By Benedicta Arthur
Intern, WSSCC Governance and Membership Unit
WSSCC member Daniel Iroegbu knew he found his passion for water, sanitation and hygiene (WASH) work when he was in Primary 5 and attended a Boy’s Bridge Camp in rural Nigeria. He was struck by the deplorable health conditions among women and children. Since then, Daniel has administered several Menstrual Hygiene Management (MHM) and handwashing trainings in rural schools, organized workshops to dispel harmful cultural stereotypes and taboos surrounding menstruation, and published research on MHM. His latest engagement was at the 2018 International WASH Futures Conference in Brisbane, Australia, where WSSCC caught up with Daniel to share some thoughts on his experience at the conference and his work.
- Please tell us about how you founded the “Daniel Iroegbu Global Health Foundation”. As a gender advocate, I know the impact of inaccurate information, misconceptions, cultural restrictions, taboos and harmful practices on Menstrual Hygiene Management. Because of this, I knew that I had a responsibility to mobilize other males to support MHM and advocate for sexual and reproductive health and rights. This passion led to the founding of the organization.
- What inspired you to get involved in MHM work? In Nigeria, menstruation is a very sensitive issue that is not publicly discussed, since it is associated with sexual impurity. In rural communities, many deeply-rooted cultural, religious and traditional taboos, restrictions and harmful practices surround menstruation.

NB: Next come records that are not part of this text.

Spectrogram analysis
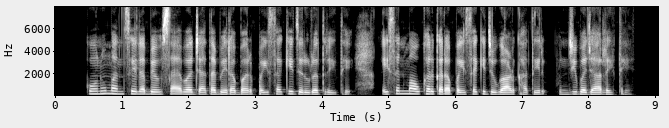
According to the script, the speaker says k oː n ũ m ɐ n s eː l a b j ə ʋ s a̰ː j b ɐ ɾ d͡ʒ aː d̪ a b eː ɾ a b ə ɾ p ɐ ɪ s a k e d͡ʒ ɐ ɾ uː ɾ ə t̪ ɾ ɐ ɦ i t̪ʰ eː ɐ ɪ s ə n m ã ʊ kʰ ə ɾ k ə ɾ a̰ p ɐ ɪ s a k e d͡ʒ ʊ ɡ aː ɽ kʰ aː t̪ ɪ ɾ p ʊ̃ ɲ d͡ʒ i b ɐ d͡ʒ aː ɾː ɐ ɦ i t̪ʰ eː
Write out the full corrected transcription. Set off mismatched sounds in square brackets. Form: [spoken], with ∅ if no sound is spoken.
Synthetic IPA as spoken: k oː n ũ m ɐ n s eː l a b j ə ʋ s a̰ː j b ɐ ɾ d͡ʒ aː d̪ a b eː ɾ a b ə ɾ p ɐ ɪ s a k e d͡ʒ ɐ ɾ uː ɾ ə t̪ ɾ ɐ ɦ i t̪ʰ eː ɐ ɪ s ə n m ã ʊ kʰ ə ɾ k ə ɾ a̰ p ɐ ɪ s a k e d͡ʒ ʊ ɡ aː ɽ kʰ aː t̪ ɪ ɾ p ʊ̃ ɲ d͡ʒ i b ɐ d͡ʒ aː ɾː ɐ ɦ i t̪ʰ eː

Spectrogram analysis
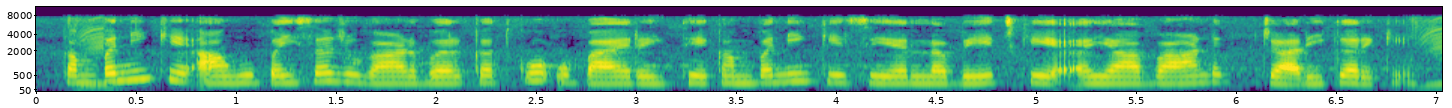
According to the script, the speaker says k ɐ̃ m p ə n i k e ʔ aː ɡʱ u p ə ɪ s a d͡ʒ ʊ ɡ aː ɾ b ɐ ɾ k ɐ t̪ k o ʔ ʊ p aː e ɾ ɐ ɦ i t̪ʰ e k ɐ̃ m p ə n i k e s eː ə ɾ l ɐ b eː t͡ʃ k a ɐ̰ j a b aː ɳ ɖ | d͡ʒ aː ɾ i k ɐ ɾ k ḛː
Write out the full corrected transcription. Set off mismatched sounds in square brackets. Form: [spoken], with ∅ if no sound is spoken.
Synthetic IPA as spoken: k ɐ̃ m p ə n i k e ʔ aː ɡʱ u p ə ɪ s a d͡ʒ ʊ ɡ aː [ɽ] b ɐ ɾ k [ə] t̪ k o ʔ ʊ p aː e ɾ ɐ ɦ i t̪ʰ e k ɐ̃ m p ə n i k e s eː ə ɾ l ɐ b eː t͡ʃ k [e] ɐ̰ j a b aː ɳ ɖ | d͡ʒ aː ɾ i k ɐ ɾ k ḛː

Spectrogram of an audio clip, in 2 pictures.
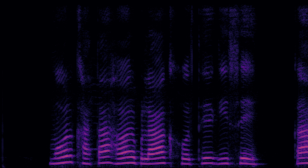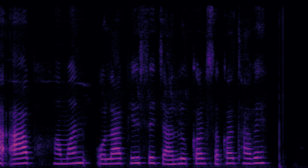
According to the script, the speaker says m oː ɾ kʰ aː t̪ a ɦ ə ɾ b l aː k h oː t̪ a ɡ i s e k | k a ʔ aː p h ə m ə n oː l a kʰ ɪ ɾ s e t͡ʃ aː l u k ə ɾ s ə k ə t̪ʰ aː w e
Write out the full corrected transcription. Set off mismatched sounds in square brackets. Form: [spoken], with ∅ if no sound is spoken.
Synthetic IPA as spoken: m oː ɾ kʰ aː t̪ a ɦ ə ɾ b l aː k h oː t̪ [e] ɡ i s e [∅] | k a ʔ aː p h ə m ə n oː l a [pʰ] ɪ ɾ s e t͡ʃ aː l u k ə ɾ s ə k ə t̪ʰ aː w e

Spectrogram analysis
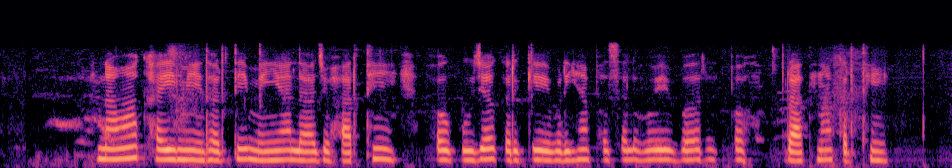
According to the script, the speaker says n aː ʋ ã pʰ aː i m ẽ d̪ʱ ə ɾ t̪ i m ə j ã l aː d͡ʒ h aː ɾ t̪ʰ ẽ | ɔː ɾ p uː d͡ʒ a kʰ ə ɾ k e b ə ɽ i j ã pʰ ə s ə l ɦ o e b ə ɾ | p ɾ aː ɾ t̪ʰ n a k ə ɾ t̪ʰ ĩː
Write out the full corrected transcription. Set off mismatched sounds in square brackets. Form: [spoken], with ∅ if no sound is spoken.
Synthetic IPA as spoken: n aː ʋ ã [kʰ] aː i m ẽ d̪ʱ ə ɾ t̪ i m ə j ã l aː d͡ʒ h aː ɾ t̪ʰ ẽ | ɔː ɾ p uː d͡ʒ a [k] ə ɾ k e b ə ɽ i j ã pʰ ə s ə l ɦ o e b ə ɾ | p ɾ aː ɾ t̪ʰ n a k ə ɾ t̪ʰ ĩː

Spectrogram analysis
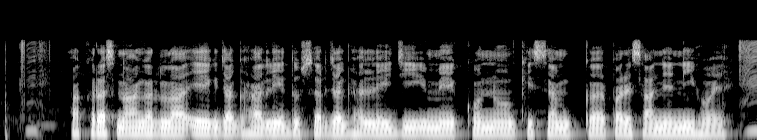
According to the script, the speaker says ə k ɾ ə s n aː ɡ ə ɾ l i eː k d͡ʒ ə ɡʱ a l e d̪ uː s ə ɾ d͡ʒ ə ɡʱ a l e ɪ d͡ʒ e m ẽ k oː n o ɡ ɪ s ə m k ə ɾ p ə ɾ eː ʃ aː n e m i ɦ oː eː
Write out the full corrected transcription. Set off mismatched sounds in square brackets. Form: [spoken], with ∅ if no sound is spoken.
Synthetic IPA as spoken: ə k ɾ ə s n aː ɡ ə ɾ l [a] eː k d͡ʒ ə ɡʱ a l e d̪ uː s ə ɾ d͡ʒ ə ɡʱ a l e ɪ d͡ʒ [i] m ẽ k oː n o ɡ ɪ s ə m k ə ɾ p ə ɾ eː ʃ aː n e [n] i ɦ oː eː

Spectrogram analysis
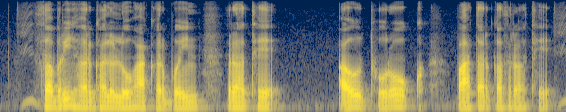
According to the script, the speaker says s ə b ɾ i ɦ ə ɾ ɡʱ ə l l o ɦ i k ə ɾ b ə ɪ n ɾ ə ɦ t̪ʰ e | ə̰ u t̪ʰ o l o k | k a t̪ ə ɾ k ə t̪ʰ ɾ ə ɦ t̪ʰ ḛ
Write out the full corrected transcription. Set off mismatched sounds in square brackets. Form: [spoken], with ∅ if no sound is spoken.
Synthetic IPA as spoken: s ə b ɾ i ɦ ə ɾ ɡʱ ə l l o ɦ [a] k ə ɾ b ə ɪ n ɾ ə ɦ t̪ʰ e | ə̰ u t̪ʰ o [ɾ] o k | [p] a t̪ ə ɾ k ə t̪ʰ ɾ ə ɦ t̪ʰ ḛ

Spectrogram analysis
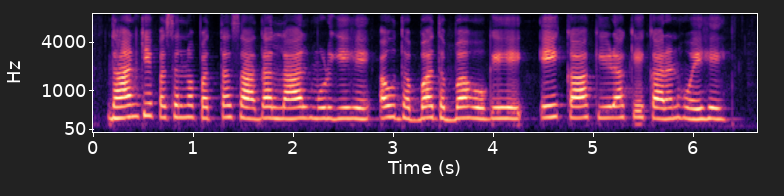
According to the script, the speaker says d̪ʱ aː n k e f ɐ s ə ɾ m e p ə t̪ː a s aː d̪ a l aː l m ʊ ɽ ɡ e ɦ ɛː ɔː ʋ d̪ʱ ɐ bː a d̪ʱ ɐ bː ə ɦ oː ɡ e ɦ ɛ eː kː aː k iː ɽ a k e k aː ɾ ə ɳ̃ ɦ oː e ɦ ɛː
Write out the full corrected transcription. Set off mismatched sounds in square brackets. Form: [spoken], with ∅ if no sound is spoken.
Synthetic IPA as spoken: d̪ʱ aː n k e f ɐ s ə [l] m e p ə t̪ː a s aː d̪ a l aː l m ʊ ɽ ɡ e ɦ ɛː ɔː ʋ d̪ʱ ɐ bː a d̪ʱ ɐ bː [a] ɦ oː ɡ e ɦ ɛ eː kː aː k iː ɽ a k e k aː ɾ ə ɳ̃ ɦ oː e ɦ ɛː

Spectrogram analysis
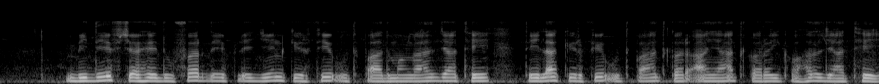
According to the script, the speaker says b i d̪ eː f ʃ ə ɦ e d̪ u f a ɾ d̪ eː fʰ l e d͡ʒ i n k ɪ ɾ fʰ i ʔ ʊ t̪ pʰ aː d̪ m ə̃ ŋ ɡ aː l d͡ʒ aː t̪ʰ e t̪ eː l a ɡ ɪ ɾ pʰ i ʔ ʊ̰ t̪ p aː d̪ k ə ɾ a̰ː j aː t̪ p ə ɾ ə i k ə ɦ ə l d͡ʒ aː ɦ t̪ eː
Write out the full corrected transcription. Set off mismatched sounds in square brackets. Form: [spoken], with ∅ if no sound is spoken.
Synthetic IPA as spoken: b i d̪ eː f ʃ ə ɦ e d̪ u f [ə] ɾ d̪ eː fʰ l e d͡ʒ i n k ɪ ɾ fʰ i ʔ ʊ t̪ [p] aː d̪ m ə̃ ŋ ɡ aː l d͡ʒ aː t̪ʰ e t̪ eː l a [k] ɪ ɾ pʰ i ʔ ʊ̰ t̪ p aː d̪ k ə ɾ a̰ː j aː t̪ [k] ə ɾ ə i k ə ɦ ə l d͡ʒ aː [∅] t̪ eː

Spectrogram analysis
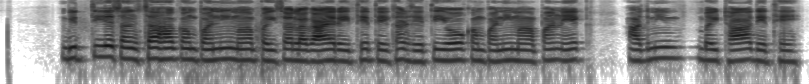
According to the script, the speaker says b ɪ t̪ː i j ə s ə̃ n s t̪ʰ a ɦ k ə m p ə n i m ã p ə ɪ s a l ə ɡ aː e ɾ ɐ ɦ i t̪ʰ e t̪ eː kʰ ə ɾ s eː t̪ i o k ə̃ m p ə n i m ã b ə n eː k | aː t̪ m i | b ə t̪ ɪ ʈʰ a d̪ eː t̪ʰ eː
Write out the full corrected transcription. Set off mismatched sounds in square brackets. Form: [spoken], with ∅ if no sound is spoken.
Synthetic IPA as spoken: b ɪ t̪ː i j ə s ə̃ n s t̪ʰ a ɦ k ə m p ə n i m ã p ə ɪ s a l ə ɡ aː e ɾ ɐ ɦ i t̪ʰ e t̪ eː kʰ ə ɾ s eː t̪ i o k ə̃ m p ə n i m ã [p] ə n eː k | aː [d̪] m i | b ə [∅] ɪ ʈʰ a d̪ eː t̪ʰ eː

This negatively affects many school girls and rural women, since they have limited access to affordable and available hygienic sanitary materials to manage their menstruation. An example that comes to mind is that many rural and vulnerable girls hide their reusable sanitary cloths under the bed or inside the house to dry because of the shame that accompanies menstruation. This motivated my involvement in MHM.
- What challenges do you face as a man working on women’s issues? Trying to dispel long-held patriarchal perceptions surrounding menstruation by both men and women has been difficult to accomplish. This is because when it comes to gender issues, the majority of men don’t feel the impact of gender discrimination. I am optimistic though, because I have gained more support than criticism in my work, which is indicative of the changing perceptions on equality and discrimination in Nigeria.
- How did you get involved in the WASH Futures Conference? I was asked to present on one of my published papers on Menstrual Hygiene Management entitled: “Menstrual Hygiene Management in Nigeria: Strategyfor Multi-Sectoral Collaboration.” I would like to acknowledge the Australia Department for Foreign Affairs and Trade (DFAT) for my sponsorship as a delegate to the conference by the nomination of the Australian High Commission Abuja Nigeria.
- What was the highlight of your participation in WASH Futures Conference? The main highlight of the WASH Futures conference was the theme of collaboration for universal WASH coverage, that is, involving the women, men, disabled and vulnerable groups to accelerate and promote WASH with equity and non-discrimination. During the conference, many presentations and workshops addressed this theme – some examples being: City wide inclusive sanitation: going to scale and leaving no one behind on faecal sludge management; How collaboration can take us to scale; Resilient sanitation services in the cities of the future and fostering behavioural change through proactive political will; and Engagement and community approaches to sanitation through Information, Education and Communication (IEC) campaigns. I was also able to learn from other professionals in the WASH sector, who shared good practices and ideas for collaboration.
- What were some important take-aways from the conference? Firstly, I learned about the collaborative approaches used by various implementing partners and organizations in WASH financing and enterprises. It was relevant as we are starting off our reusable sanitary production in Nigeria. It was also interesting learning about the Indian government’s effective and efficient Open Defecation Free (ODF) policy, which was attributed to political will of the policy makers.
- Did the conference challenge previous perceptions you had related to the WASH sector? Yes. The conference challenged the perception that women do not have the required knowledge about WASH to participate in WASH decision making and income generating activities. The pilot intervention programmes presented at the conference indicated the rate at which women were occupying influential roles in their community WASH programmes and contributing towards community WASH governance.
- How will you incorporate things you learned at the conference into your organization’s work moving forward? I hope to use a multidisciplinary approach to meet the menstrual hygiene and WASH needs of women and children. I also hope to improve my evidenced-based approach to engage in policy, improve WASH in the rural communities, mentor colleagues and help improve Nigeria and similar African nations WASH sector.